> [RECORDS FOR THE EXERCISE]:

##########

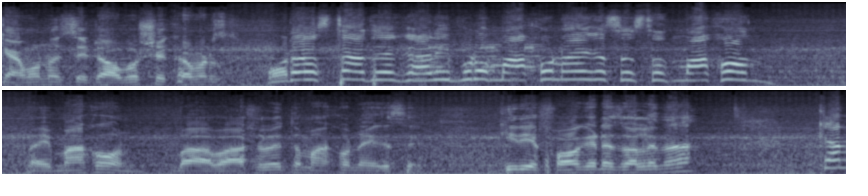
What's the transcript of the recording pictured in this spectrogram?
কেমন হয়েছে এটা অবশ্যই কেমন ওরে ওস্তাদ এই গাড়ি পুরো মাখন হয়ে গেছে ওস্তাদ মাখন। ভাই মাখন? বা বা আসলে তো মাখন হয়ে গেছে। কি রে ফগ এটা জ্বলে না? কেন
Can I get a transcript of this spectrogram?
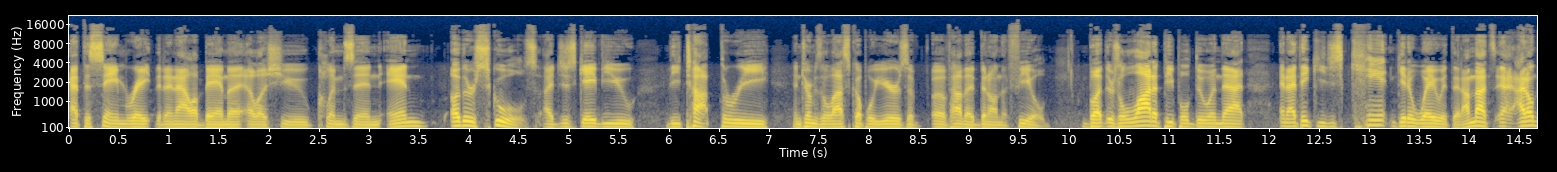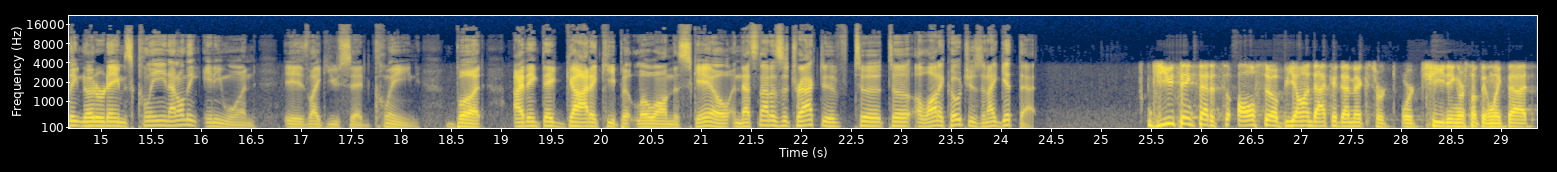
at the same rate that an Alabama, LSU, Clemson, and other schools. I just gave you the top three in terms of the last couple of years of, of how they've been on the field. But there's a lot of people doing that, and I think you just can't get away with it. I'm not. I don't think Notre Dame's clean. I don't think anyone is, like you said, clean. But I think they got to keep it low on the scale, and that's not as attractive to to a lot of coaches, and I get that. Do you think that it's also beyond academics or, or cheating or something like that?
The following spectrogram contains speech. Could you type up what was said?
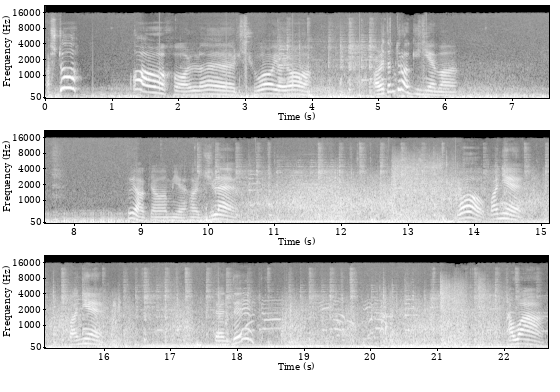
Aż tu? O choleć, ojojo. Ale tam drogi nie ma. To jak ja mam jechać? Źle. Wow, panie. Panie. Tędy? Ała.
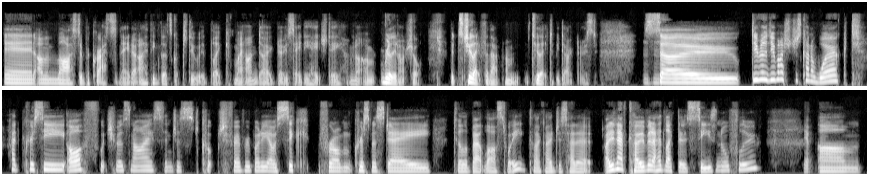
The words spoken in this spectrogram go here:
And I'm a master procrastinator. I think that's got to do with like my undiagnosed ADHD. I'm not, I'm really not sure, but it's too late for that. I'm too late to be diagnosed. Mhm. So didn't really do much, just kind of worked, had Chrissy off, which was nice, and just cooked for everybody. I was sick from Christmas Day till about last week. Like I just had a I didn't have COVID. I had like those seasonal flu. Yep. Um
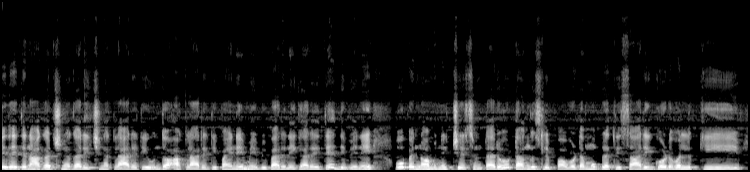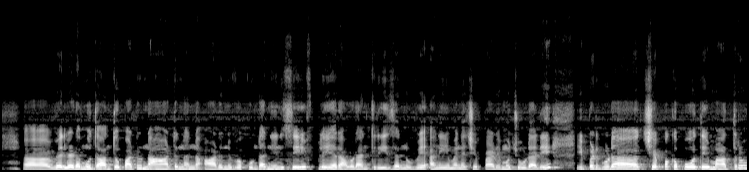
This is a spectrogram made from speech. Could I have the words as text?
ఏదైతే నాగార్జున గారు ఇచ్చిన క్లారిటీ ఉందో ఆ క్లారిటీ పైనే మేబీ భరణి గారు అయితే దివ్యని ఓపెన్ నామినేట్ చేస్తుంటారు. టంగ్ స్లిప్ అవ్వడము ప్రతిసారి గొడవలకి వెళ్ళడము దాంతోపాటు నా ఆట నన్ను ఆడనివ్వకుండా నేను సేఫ్ ప్లేయర్ అవ్వడానికి రీజన్ నువ్వే అని ఏమైనా చెప్పాడేమో చూడాలి. ఇప్పటికి కూడా చెప్పకపోతే మాత్రం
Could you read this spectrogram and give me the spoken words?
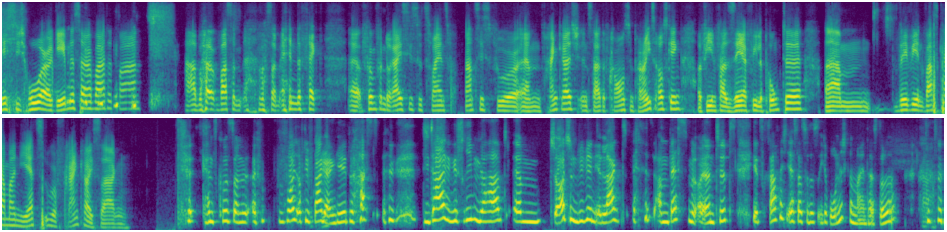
richtig hohe Ergebnisse erwartet waren. Aber was im, was im Endeffekt äh, 35 zu 22 für ähm, Frankreich in Stade de France in Paris ausging. Auf jeden Fall sehr viele Punkte. Ähm, Vivian, was kann man jetzt über Frankreich sagen? Ganz kurz, dann, bevor ich auf die Frage eingehe, du hast die Tage geschrieben gehabt, ähm, George und Vivian, ihr lagt am besten mit euren Tipps. Jetzt raff ich erst, dass du das ironisch gemeint hast, oder? Ja.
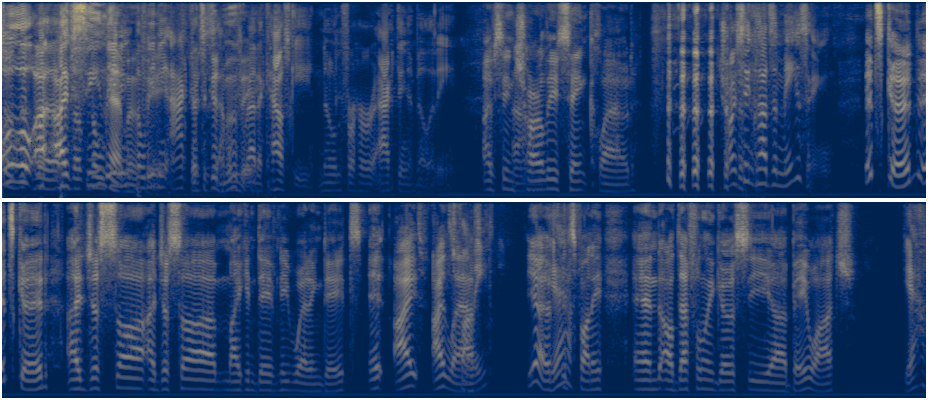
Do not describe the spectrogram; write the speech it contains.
Oh, I- I've seen that leading- The movie. leading actress That's a is good Emily movie. Ratajkowski, known for her acting ability. I've seen Charlie St. Cloud. Charlie St. Cloud's amazing. It's good. It's good. I just saw. I just saw Mike and Dave need wedding dates. It. I. I laughed. funny. Yeah, Yeah. it's funny, and I'll definitely go see uh, Baywatch. Yeah.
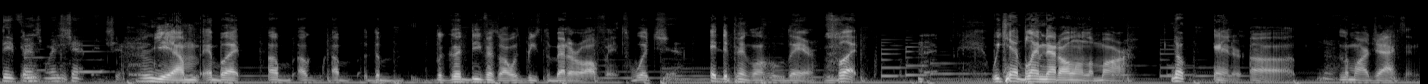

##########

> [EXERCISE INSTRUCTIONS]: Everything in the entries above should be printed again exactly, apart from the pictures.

> [RESPONSE AREA]:
What's the transcript of the recording pictured in this spectrogram?
কেমন হয়েছে এটা অবশ্যই কেমন ওরে ওস্তাদ এই গাড়ি পুরো মাখন হয়ে গেছে ওস্তাদ মাখন। ভাই মাখন? বা বা আসলে তো মাখন হয়ে গেছে। কি রে ফগ এটা জ্বলে না? কেন
Can I get a transcript of this spectrogram?
at the same rate that an Alabama, LSU, Clemson, and other schools. I just gave you the top three in terms of the last couple of years of, of how they've been on the field. But there's a lot of people doing that, and I think you just can't get away with it. I'm not. I don't think Notre Dame's clean. I don't think anyone is, like you said, clean. But I think they got to keep it low on the scale, and that's not as attractive to to a lot of coaches, and I get that. Do you think that it's also beyond academics or, or cheating or something like that?
The following spectrogram contains speech. Could you type up what was said?
Aż tu? O choleć, ojojo. Ale tam drogi nie ma. To jak ja mam jechać? Źle. Wow, panie. Panie. Tędy? Ała.
The words spoken in this spectrogram go here:
And I'm a master procrastinator. I think that's got to do with like my undiagnosed ADHD. I'm not, I'm really not sure, but it's too late for that. I'm too late to be diagnosed. Mhm. So didn't really do much, just kind of worked, had Chrissy off, which was nice, and just cooked for everybody. I was sick from Christmas Day till about last week. Like I just had a I didn't have COVID. I had like those seasonal flu. Yep. Um
This is a spectrogram made from speech. Could I have the words as text?
ఏదైతే నాగార్జున గారు ఇచ్చిన క్లారిటీ ఉందో ఆ క్లారిటీ పైనే మేబీ భరణి గారు అయితే దివ్యని ఓపెన్ నామినేట్ చేస్తుంటారు. టంగ్ స్లిప్ అవ్వడము ప్రతిసారి గొడవలకి వెళ్ళడము దాంతోపాటు నా ఆట నన్ను ఆడనివ్వకుండా నేను సేఫ్ ప్లేయర్ అవ్వడానికి రీజన్ నువ్వే అని ఏమైనా చెప్పాడేమో చూడాలి. ఇప్పటికి కూడా చెప్పకపోతే మాత్రం
Could you read this spectrogram and give me the spoken words?
richtig hohe Ergebnisse erwartet waren. Aber was im, was im Endeffekt äh, 35 zu 22 für ähm, Frankreich in Stade de France in Paris ausging. Auf jeden Fall sehr viele Punkte. Ähm, Vivian, was kann man jetzt über Frankreich sagen? Ganz kurz, dann, bevor ich auf die Frage eingehe, du hast die Tage geschrieben gehabt, ähm, George und Vivian, ihr lagt am besten mit euren Tipps. Jetzt raff ich erst, dass du das ironisch gemeint hast, oder? Ja.
Do not describe the spectrogram; write the speech it contains.
Oh, I- I've seen that leading- The movie. leading actress That's a is good Emily movie. Ratajkowski, known for her acting ability. I've seen Charlie St. Cloud. Charlie St. Cloud's amazing. It's good. It's good. I just saw. I just saw Mike and Dave need wedding dates. It. I. I laughed. funny. Yeah, Yeah. it's funny, and I'll definitely go see uh, Baywatch. Yeah.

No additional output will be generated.